Volume 2012, Article ID 769431, 7 pages
http://dx.doi.org/10.1100/2012/769431
Research Article

Aerobic Fitness Evaluation during Walking Tests Identifies the Maximal Lactate Steady State

1Catholic University of Brasília, 72022-900 Brasília, DF, Brazil
2Institute of Bioscience, Department of Physical Education, São Paulo State University, 13506-900 Rio Claro, SP, Brazil
3Department of Physical Education, State University of Londrina, 86051-990 Londrina, PR, Brazil

Received 11 October 2011; Accepted 29 November 2011

Academic Editor: Chad Chase

Copyright © 2012 Guilherme Morais Puga et al. This is an open access article distributed under the Creative Commons Attribution License, which permits unrestricted use, distribution, and reproduction in any medium, provided the original work is properly cited.

Abstract

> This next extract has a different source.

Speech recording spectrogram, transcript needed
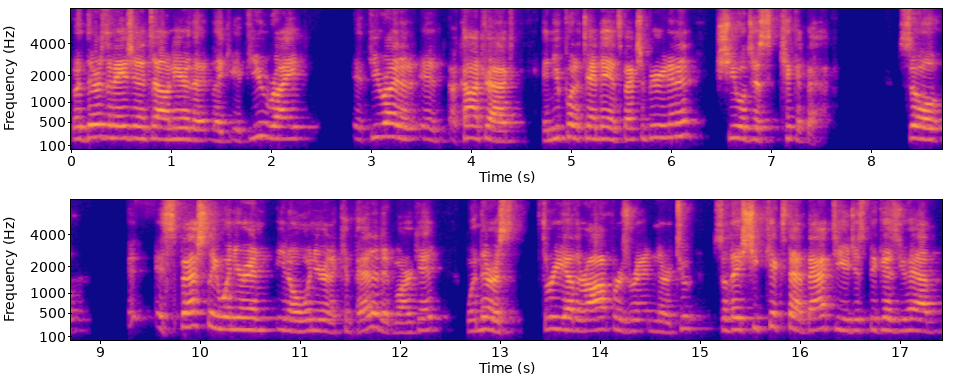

Objective. The aim of this study was to verify the possibility of lactate minimum (LM) determination during a walking test and the validity of such LM protocol on predicting the maximal lactate steady-state (MLSS) intensity. Design. Eleven healthy subjects ( 2 4 . 2 ± 4 . 5  yr; 7 4 . 3 ± 7 . 7  kg; 1 7 6 . 9 ± 4 . 1  cm) performed LM tests on a treadmill, consisting of walking at 5.5  k m h 1 and with 20–22% of inclination until voluntary exhaustion to induce metabolic acidosis. After 7 minutes of recovery the participants performed an incremental test starting at 7% incline with increments of 2% at each 3 minutes until exhaustion. A polynomial modeling approach (LMp) and a visual inspection (LMv) were used to identify the LM as the exercise intensity associated to the lowest [bLac] during the test. Participants also underwent to 2–4 constant intensity tests of 30 minutes to determine the MLSS intensity. Results. There were no differences among LMv ( 1 2 . 6 ± 1 . 7 %), LMp ( 1 3 . 1 ± 1 . 5 %), and MLSS ( 1 3 . 6 ± 2 . 1 %) and the Bland and Altman plots evidenced acceptable agreement between them. Conclusion. It was possible to identify the LM during walking tests with intensity imposed by treadmill inclination, and it seemed to be valid on identifying the exercise intensity associated to the MLSS.